Writer and photographer, 1972—. A motivational and business speaker, Detroit, MI.
The Train of Tomorrow, Indiana University Press (Bloomington, IN), 2007.
The Keys: The Textbook to a Successful Life, SimpleWords Press (Gatlinburg, TN), 2008.
In The Train of Tomorrow, business and motivational speaker Ric Morgan tells the story of the great glamour trains of the 1940s and 1950s. The Train of Tomorrow was the brainchild of Cyrus R. Osborn, an executive of the Electro-Motive division of General Motors, who envisioned the train during World War II as a way to promote sales of its diesel locomotives. The most spectacular part of the train was the "dome car," Osborn's own contribution. The dome car offered passengers a full 360-degree panoramic view of the scenery through which they were passing from a glass-enclosed bubble over the second level of the car. Osborn conceived of the dome car while traveling through Glenwood Canyon in Colorado—he realized that passengers were missing opportunities to enjoy marvelous scenery—and made a sketch of the idea on a piece of Hotel Utah stationery at his stop in Salt Lake City.
Osborn and his fellow GM executives pooled their ideas in 1947, and created a "concept train" (like the modern "concept cars" featured at automotive shows internationally) that included a 2,000-horsepower Electro-Motive diesel engine that pulled four dome cars featuring the latest in modern comfort and engineering technology, including the "latest in transportation chic," explained Michael S. Gant in Metroactive, "with etched-glass panels, private dining rooms and custom silver- and glassware—not to mention evocative car names: Star Dust, Sky View, Dream Cloud and Moon Glow." Constructed by the Pullman-Standard Car Company (a corporation with a reputation built on constructing luxury railroad vehicles), the Train of Tomorrow toured the United States for more than two years, making the idea of train travel appealing in an America that was rediscovering its love affair with the automobile at the same time.

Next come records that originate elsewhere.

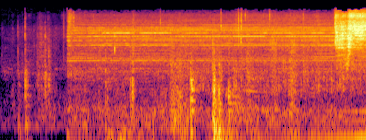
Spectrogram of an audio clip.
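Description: Water sprays from a hose.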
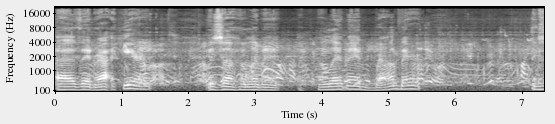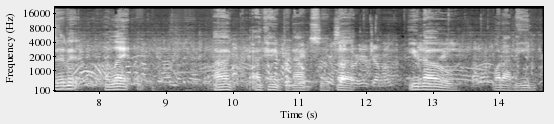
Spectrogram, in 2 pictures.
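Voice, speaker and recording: A man with a congested, sick-sounding nose talks very slowly through an unscripted game tour. His delivery is casual and halting, at a medium pitch. A crowd is clearly audible behind him. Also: steady tone. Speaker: gamer giving a video game tour. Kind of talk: casual rambling game walkthrough.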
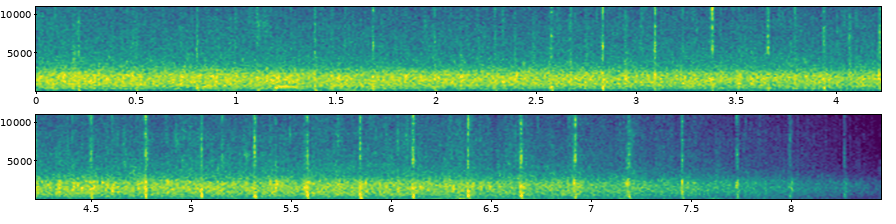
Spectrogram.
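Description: Concert-hall audience applauding steadily, the clapping fading out near the end.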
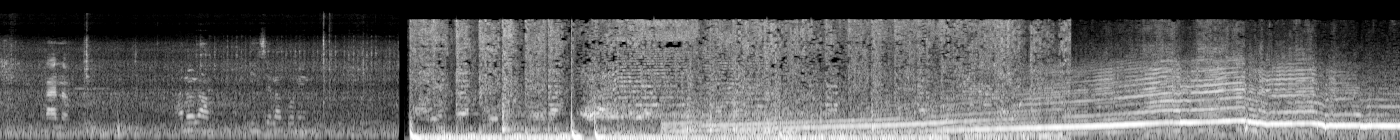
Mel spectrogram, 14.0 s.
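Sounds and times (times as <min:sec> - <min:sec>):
car engine revving: 0:04.5 - 0:14.0
rushing tyre noise: 0:05.7 - 0:14.0.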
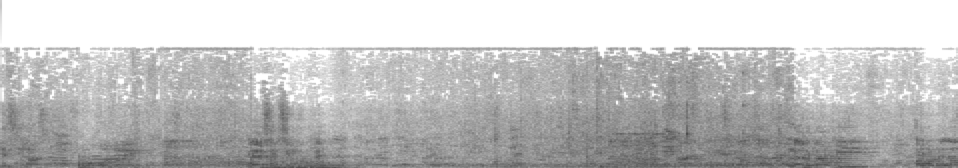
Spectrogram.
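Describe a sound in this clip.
A crowd of adults chatters.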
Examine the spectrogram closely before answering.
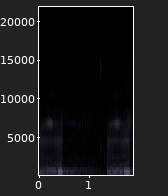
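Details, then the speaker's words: BMW ATC300 xDrive transfer case actuator motor driven by a low-side FET at 19.4% PWM duty cycle, about 70 Hz. Two short bursts of a steady low electric buzz as it still indexes to full lock. "you hear it buzzing um but you can hear that it's indexing all the way to full lock"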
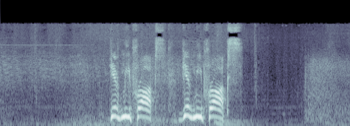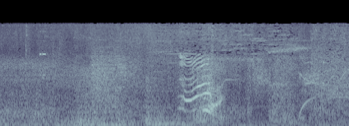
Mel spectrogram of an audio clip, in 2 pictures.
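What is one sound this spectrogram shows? Energy blasts roar and crackle.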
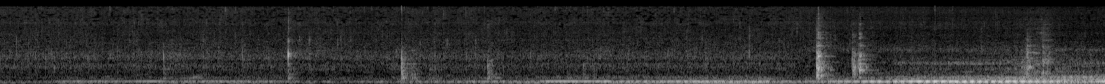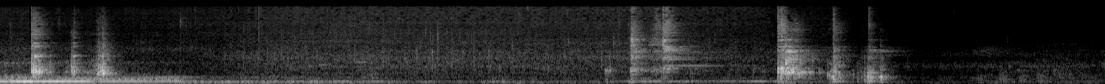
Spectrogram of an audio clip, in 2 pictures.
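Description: Chicken pieces sizzling as they shallow-fry in oil in a pan, stirred with a wooden spatula, with occasional knocks. Near the end come several clattering knocks of pans or lids, then the sizzling drops away sharply.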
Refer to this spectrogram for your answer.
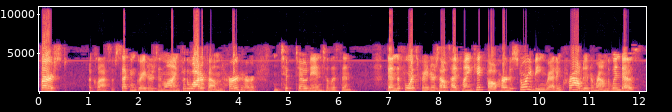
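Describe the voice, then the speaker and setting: A woman reading a children's storybook aloud as expressive narration, with dramatic, emphatic phrasing. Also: medium pitch, moderate pace, lo-fi sound.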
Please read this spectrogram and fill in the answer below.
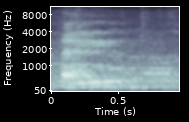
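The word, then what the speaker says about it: phthalein: अंग्रेजी में देखो तो अंग्रेजी में थैलीन, जो लोग हिंदी से अंग्रेजी सीखे हैं उनका तो यहाँ से स्टार्ट होगा। लेकिन देखो अगर इसका अंग्रेजी तो इसमें पीएच है, पीएच साइलेंट है।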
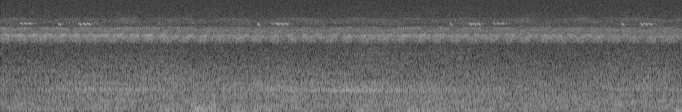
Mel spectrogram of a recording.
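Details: Autumn insects calling after dark at Tsukimi no Mori, Gifu Prefecture, Japan, overlooking the Nobi Plain: unbroken high buzzing trills with short bright chirps recurring every few seconds, plus a low hum like distant traffic.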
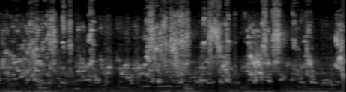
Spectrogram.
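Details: A breeding pair of budgies gives bursts of high squeaky chirps and warbles separated by short pauses, with a soft low hum in the background.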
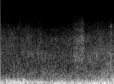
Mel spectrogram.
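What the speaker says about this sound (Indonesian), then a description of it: "Karena ini udah mulai datang angin." Strong sea wind buffets a fishing boat offshore, producing a loud, continuous low rumble of gusts against the microphone with no voices present.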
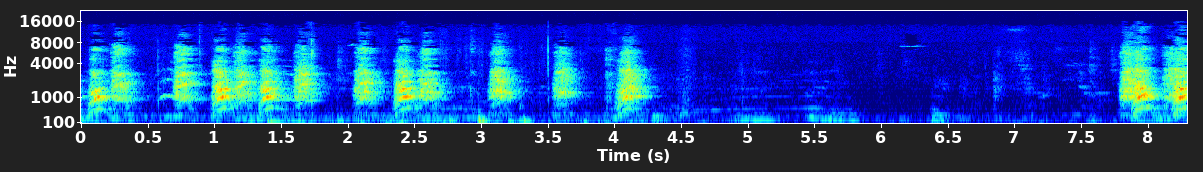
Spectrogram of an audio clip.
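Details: Playful male Toy Poodle puppy, born in 2018, giving a quick series of sharp yappy barks for about four seconds, a quiet pause with faint soft sounds, then another bark at the end.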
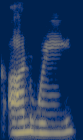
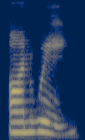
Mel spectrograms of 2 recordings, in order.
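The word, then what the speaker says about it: ennui: lines from my chatbook on we from the diagnostic and statistical Field Guide of feminine disorders here's a tip for you authors one-word titles two syllables at most pronunciation on we on we also Henry definition particular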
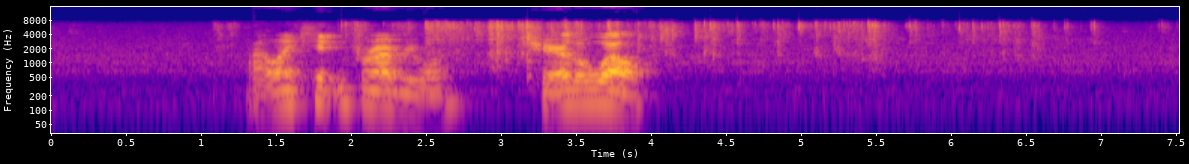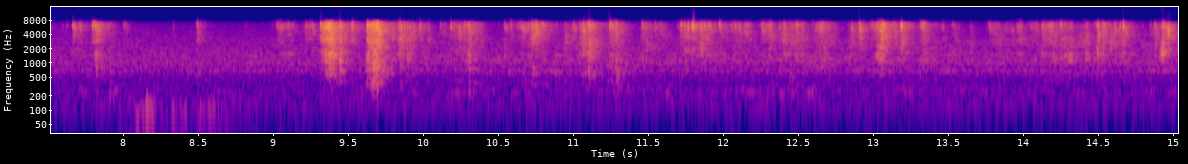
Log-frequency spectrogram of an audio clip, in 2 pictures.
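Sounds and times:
wrapper crinkling and tearing: 2.4s - 8.1s, 9.0s - 15.0s.

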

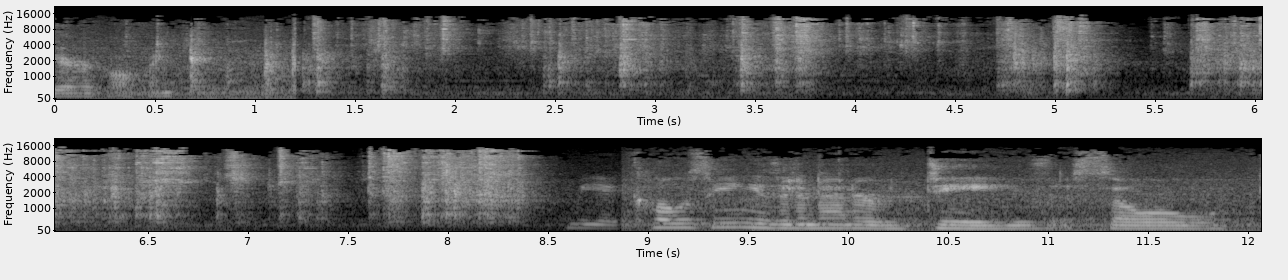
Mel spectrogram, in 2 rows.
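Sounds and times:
dishes and cutlery clinking: 0.6s - 8.5s.

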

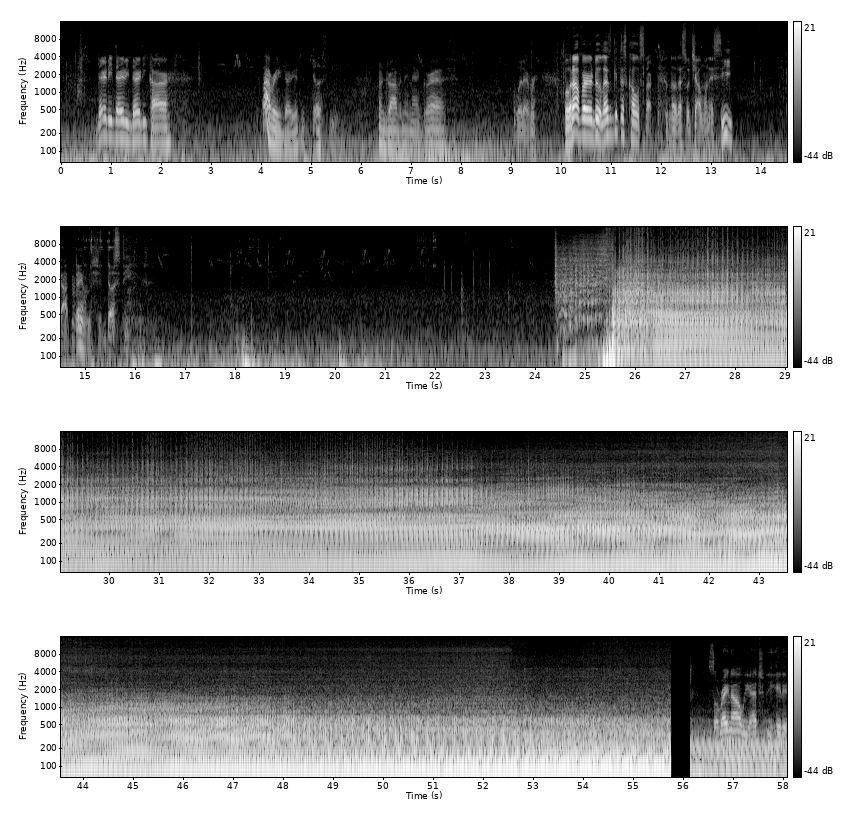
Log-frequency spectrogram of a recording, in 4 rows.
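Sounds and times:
car engine starting and idling: 24.4s - 58.0s.

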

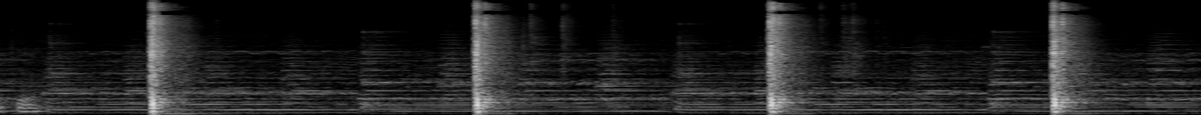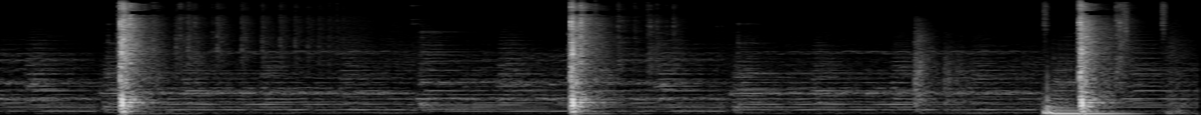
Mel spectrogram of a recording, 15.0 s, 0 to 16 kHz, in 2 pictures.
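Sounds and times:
background music: 0.0s - 15.0s
pistol shots cracking: 1.0s - 1.3s, 3.0s - 3.6s, 4.8s - 5.3s, 6.6s - 6.9s, 8.3s - 8.8s, 11.1s - 11.7s.

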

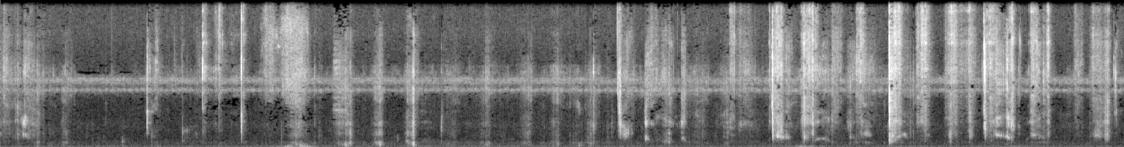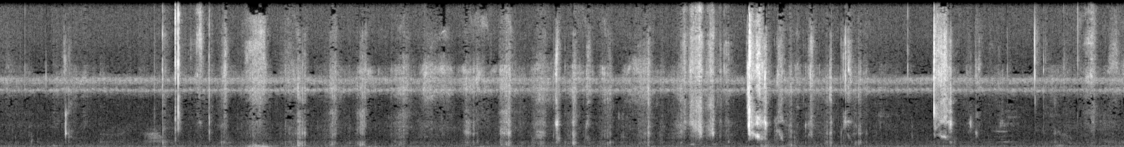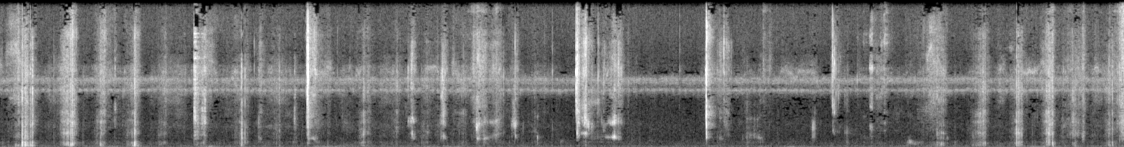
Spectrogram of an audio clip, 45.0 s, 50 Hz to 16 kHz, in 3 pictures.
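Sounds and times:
frost crunching when chewed: 0.0s - 1.1s, 1.9s - 15.0s, 17.2s - 26.6s, 30.1s - 38.3s, 40.8s - 44.9s.

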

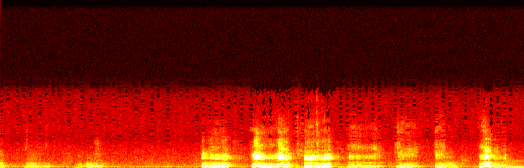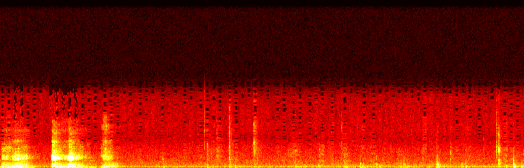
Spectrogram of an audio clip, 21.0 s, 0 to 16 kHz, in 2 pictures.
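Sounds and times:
puppy growling: 0.0s - 2.2s, 4.0s - 12.9s.

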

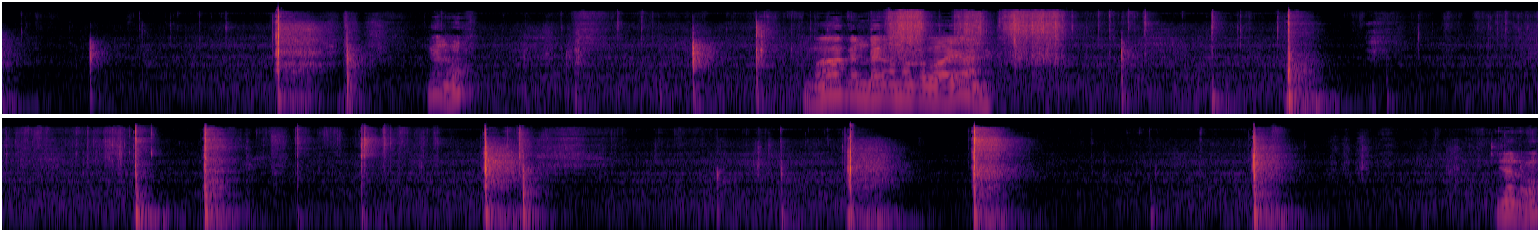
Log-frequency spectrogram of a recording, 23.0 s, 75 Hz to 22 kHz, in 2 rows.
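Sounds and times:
cleaver chopping through bone: 2.0s - 2.5s, 17.8s - 19.3s.

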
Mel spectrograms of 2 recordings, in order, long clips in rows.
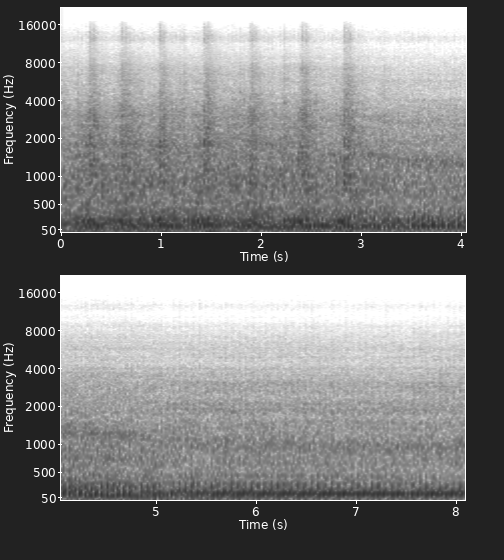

In 1950, General Motors sold the entire train, including the dome cars, to the Union Pacific, where it carried passengers between Seattle, Washington, and Portland, Oregon, for a decade.
In The Train of Tomorrow, Morgan traces the entire history of the General Motors luxury train, from its hand-drawn concept to its final fate on the scrap heap during the 1960s—with the exception of the Moon Glow observation-lounge car which was rescued by the Ogden Union Station in Utah. He records the specifications of the train and its cars, ranging from the air conditioning system (massive, because of the amount of sealed glass used in the observation windows) to the type of enamel paint used in the sleeping cars. "You'd be hard-pressed," concluded Kathi Kube in a review published in Trains Magazine, "to find a detail not included in this book—and you'd certainly enjoy the challenge looking for one."
BIOGRAPHICAL AND CRITICAL SOURCES:
Trains Magazine, November, 2007, Kathi Kube, review of The Train of Tomorrow, p. 74.
Indiana University Press,http://www.iupress.indiana.edu/ (January 29, 2008), author biography.
Metroactive,http://www.metroactive.com/ (January 29, 2008), Michael S. Grant, review of The Train of Tomorrow.